Oil rose on Monday on the weakening U.S. dollar and concerns over whether OPEC will ramp up production next month to ease supply worries.
U.S. crude traded 10 cents higher at $93.94 by 1:49 p.m. EST, after striking $95.15 earlier. London Brent crude rose 12 cents to $91.74.
Oil has held close to the record $98.62 a barrel struck earlier this month, supported by worries of a supply shortfall during the Northern Hemisphere winter and the tumbling dollar.
A summit of the heads of state for the Organization of Petroleum Exporting Countries ended on Sunday without strong signs as to whether the group will hike oil output to help ease high prices when it next meets on December 5 in Abu Dhabi.
During the OPEC summit, Venezuela and Iran -- both locked in diplomatic rows with Washington -- called for the cartel to take action to offset the falling greenback, which can eat away at revenues from dollar-denominated oil sales.
While OPEC did not mention the weak dollar in its final statement from the meet, traders are looking for signals the group could seek higher prices to offset the fall.

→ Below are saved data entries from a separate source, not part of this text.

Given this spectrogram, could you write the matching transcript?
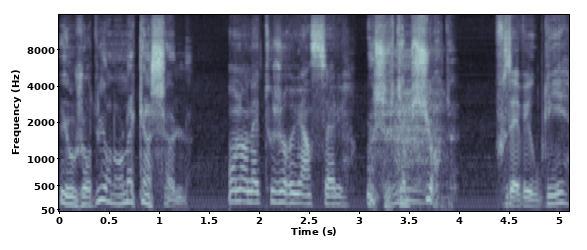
Et aujourd'hui, on n'en a qu'un seul. on en a toujours eu un seul. Mais C'est absurde. Vous avez oublié?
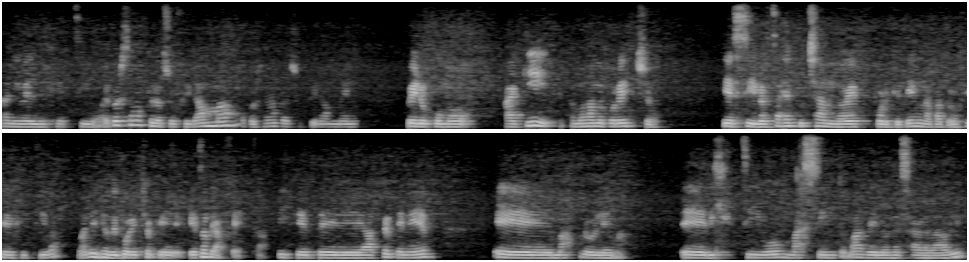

OPEC talk about prices being undervalued and its concern with the falling dollar are all filtering into the market, said Mark Pervan of ANZ Bank in Melbourne. There are pockets of bullish news out in the market and no bearish news at all.
Talk that oil exporters could next month discuss abandoning their fixed exchange rates to the dollar helped push the dollar lower on Monday.
Barclays Capital analysts said prices were receiving strong support from underlying tightness, though sentiment appears to be suffering from a slight resurgence of demand pessimism.
Iran's President Mahmoud Ahmadinejad said the market price of oil was still undervalued, despite concerns that rising energy costs could damp demand growth from consumer nations.
Speculators on the New York Mercantile Exchange crude oil market cut their net long positions last week, the Commodity Futures Trading Commission said.
Net speculative crude positions fell to 27,566 in the week to November 13 from 105,816 in the previous week, which analysts at Barclays Capital said was the largest fall on record.